ABOUT THIS EXERCISE: Omit the pictures, then reproduce exactly the line bearing "Print the text" and every line after it up to and including the last line of the entries below.

[Collection entries]
☆ ☆ ☆ ☆
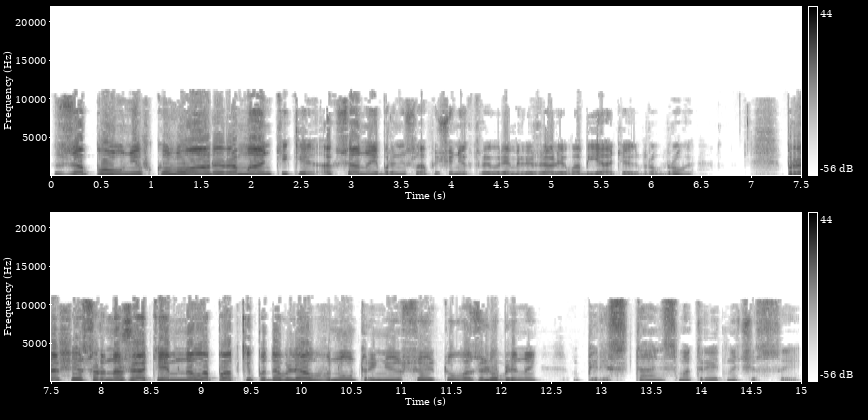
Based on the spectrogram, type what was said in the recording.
Заполнив кулуары романтики, Оксана и Бронислав еще некоторое время лежали в объятиях друг друга — Профессор нажатием на лопатки подавлял внутреннюю суету возлюбленной. Перестань смотреть на часы.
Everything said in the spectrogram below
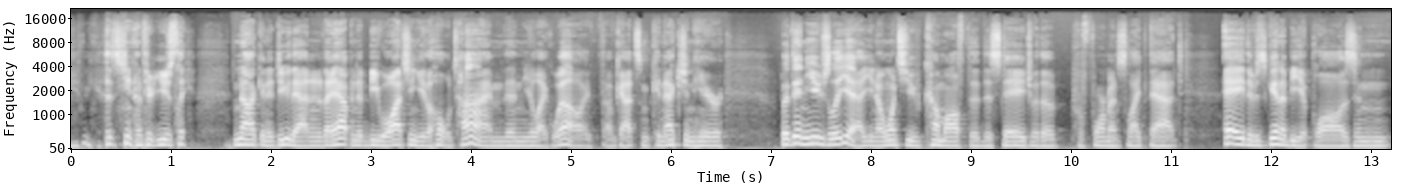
because you know they're usually not going to do that. And if they happen to be watching you the whole time, then you're like, well, I've got some connection here. But then usually, yeah, you know, once you come off the, the stage with a performance like that, a there's going to be applause and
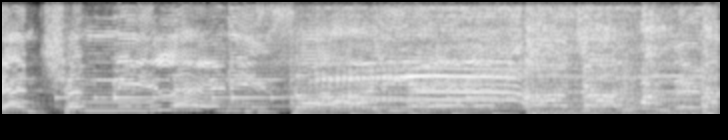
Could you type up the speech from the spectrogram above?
टेंशन नहीं लैनी साड़िए आजा मंगड़ा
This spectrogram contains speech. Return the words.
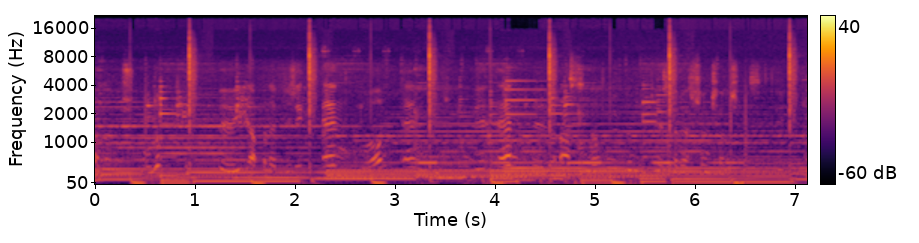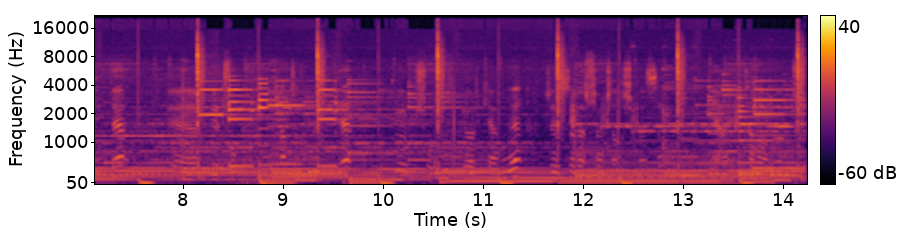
bağlanmış olup e, yapılabilecek en doğal, en ve en e, aslında uygun restorasyon çalışmasıyla birlikte e, birçok katılımcı ile görmüş olduğumuz görkemli restorasyon çalışması yani tamamlanmış.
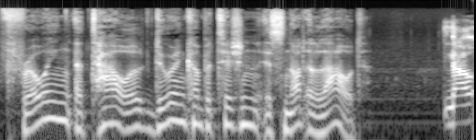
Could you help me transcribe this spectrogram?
throwing a towel during competition is not allowed. No,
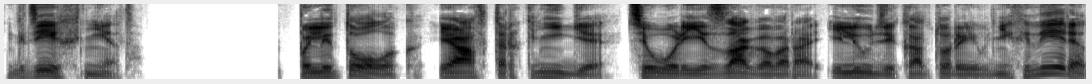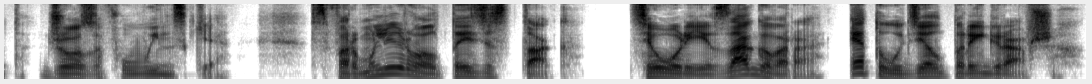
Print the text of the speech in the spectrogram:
где их нет. Политолог и автор книги «Теории заговора и люди, которые в них верят» Джозеф Уински сформулировал тезис так. Теории заговора — это удел проигравших.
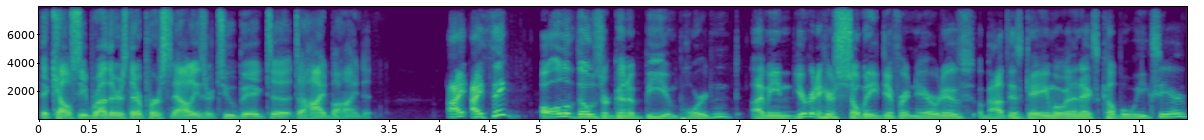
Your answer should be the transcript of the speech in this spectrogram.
the Kelce brothers. Their personalities are too big to to hide behind it. I, I think all of those are going to be important. I mean, you're going to hear so many different narratives about this game over the next couple weeks here.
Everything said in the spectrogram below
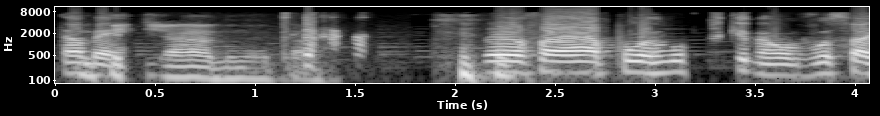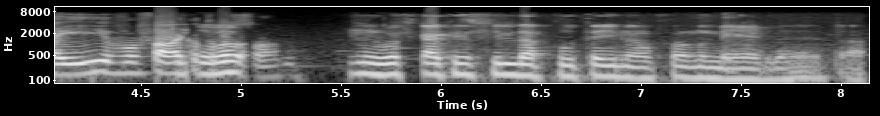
também. entediado, né? Eu falei, ah, pô, eu não vou ficar aqui não. Eu vou sair e vou falar que eu tô com sono. Não vou ficar com esse filho da puta aí, não, falando merda. Né, tal.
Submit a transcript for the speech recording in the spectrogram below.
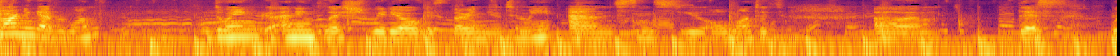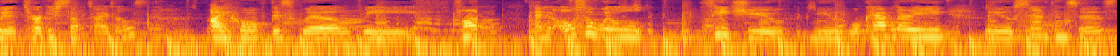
morning, everyone. Doing an English video is very new to me, and since you all wanted um, this with Turkish subtitles, I hope this will be fun and also will teach you new vocabulary, new sentences,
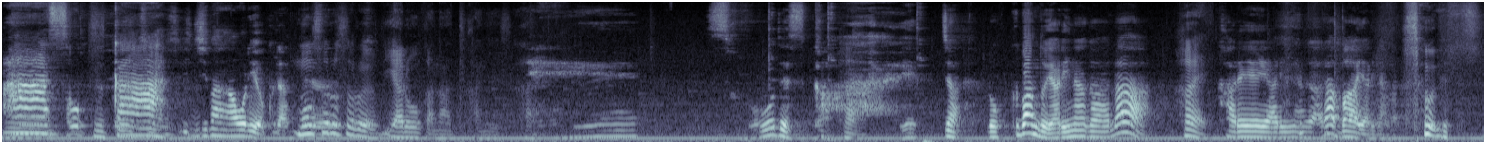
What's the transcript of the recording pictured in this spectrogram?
あーうんそっずっとか一番煽りを食らってる。もうそろそろやろうかなってそうですか、はえじゃあロックバンドやりながらはい。カレーやりながら バーやりながら。そうです。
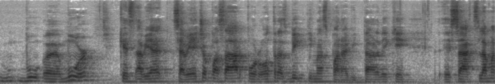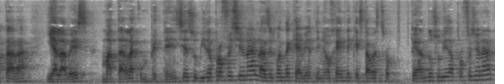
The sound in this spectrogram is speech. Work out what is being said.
Bu- eh, Moore que se había, se había hecho pasar por otras víctimas para evitar de que eh, Sax la matara y a la vez matar la competencia de su vida profesional. Haz de cuenta que había tenido gente que estaba estropeando su vida profesional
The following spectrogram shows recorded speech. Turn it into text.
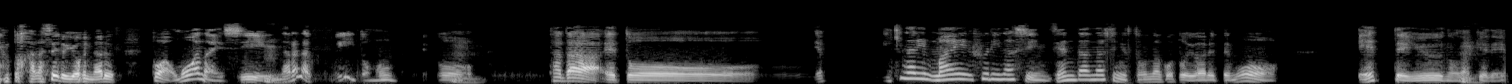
然と話せるようになるとは思わないし、うんならなくてもいいと思うんだけど、うんただ、えっと、やいきなり前振りなしに、前段なしにそんなことを言われても、え？っていうのだけで。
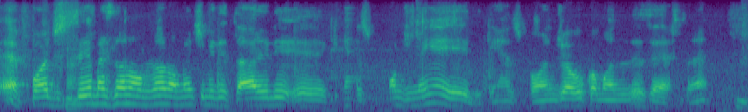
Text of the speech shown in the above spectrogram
É, pode ser, mas normal, normalmente o militar, ele, é, quem responde nem é ele, quem responde é o comando do exército, né? Uhum.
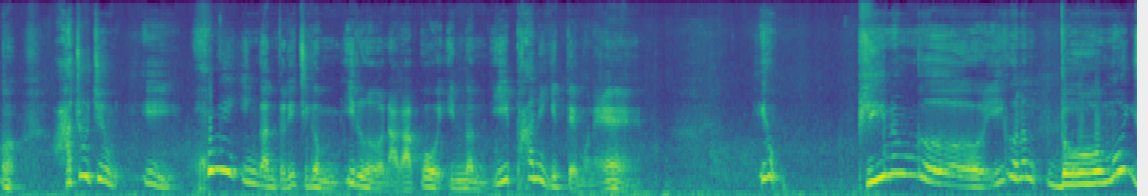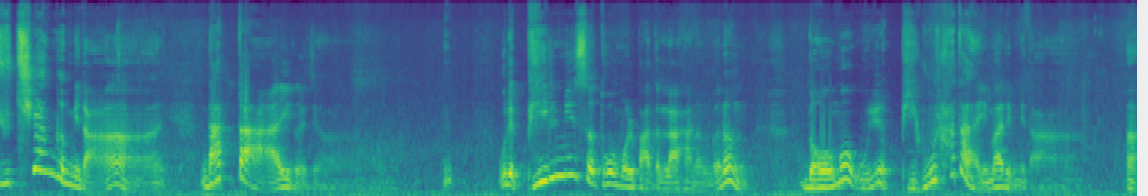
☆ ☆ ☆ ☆
SOLUTION BELOW:
Print the text of the speech in the spectrogram:
где их нет. Политолог и автор книги «Теории заговора и люди, которые в них верят» Джозеф Уински сформулировал тезис так. Теории заговора — это удел проигравших.
Your answer should be the transcript of the speech in this spectrogram.
the Kelce brothers. Their personalities are too big to to hide behind it. I, I think all of those are going to be important. I mean, you're going to hear so many different narratives about this game over the next couple weeks here.
Everything said in the spectrogram below
também. entediado, né? Eu falei, ah, pô, eu não vou ficar aqui não. Eu vou sair e vou falar que eu tô com sono. Não vou ficar com esse filho da puta aí, não, falando merda. Né, tal.
Submit a transcript for the speech recording in the spectrogram below.
morning, everyone. Doing an English video is very new to me, and since you all wanted um, this with Turkish subtitles, I hope this will be fun and also will teach you new vocabulary, new sentences,
What's the transcript of the recording pictured in this spectrogram?
あーうんそっずっとか一番煽りを食らってる。もうそろそろやろうかなってそうですか、はえじゃあロックバンドやりながらはい。カレーやりながら バーやりながら。そうです。
The sound in this spectrogram is speech. Work out what is being said.
Bu- eh, Moore que se había, se había hecho pasar por otras víctimas para evitar de que eh, Sax la matara y a la vez matar la competencia de su vida profesional. Haz de cuenta que había tenido gente que estaba estropeando su vida profesional
The following spectrogram shows recorded speech. Turn it into text.
然と話せるようになるとは思わないし、うんならなくてもいいと思うんだけど、うんただ、えっと、やいきなり前振りなしに、前段なしにそんなことを言われても、え？っていうのだけで。
Text of the speech shown in the above spectrogram
É, pode ser, mas normal, normalmente o militar, ele, é, quem responde nem é ele, quem responde é o comando do exército, né? Uhum.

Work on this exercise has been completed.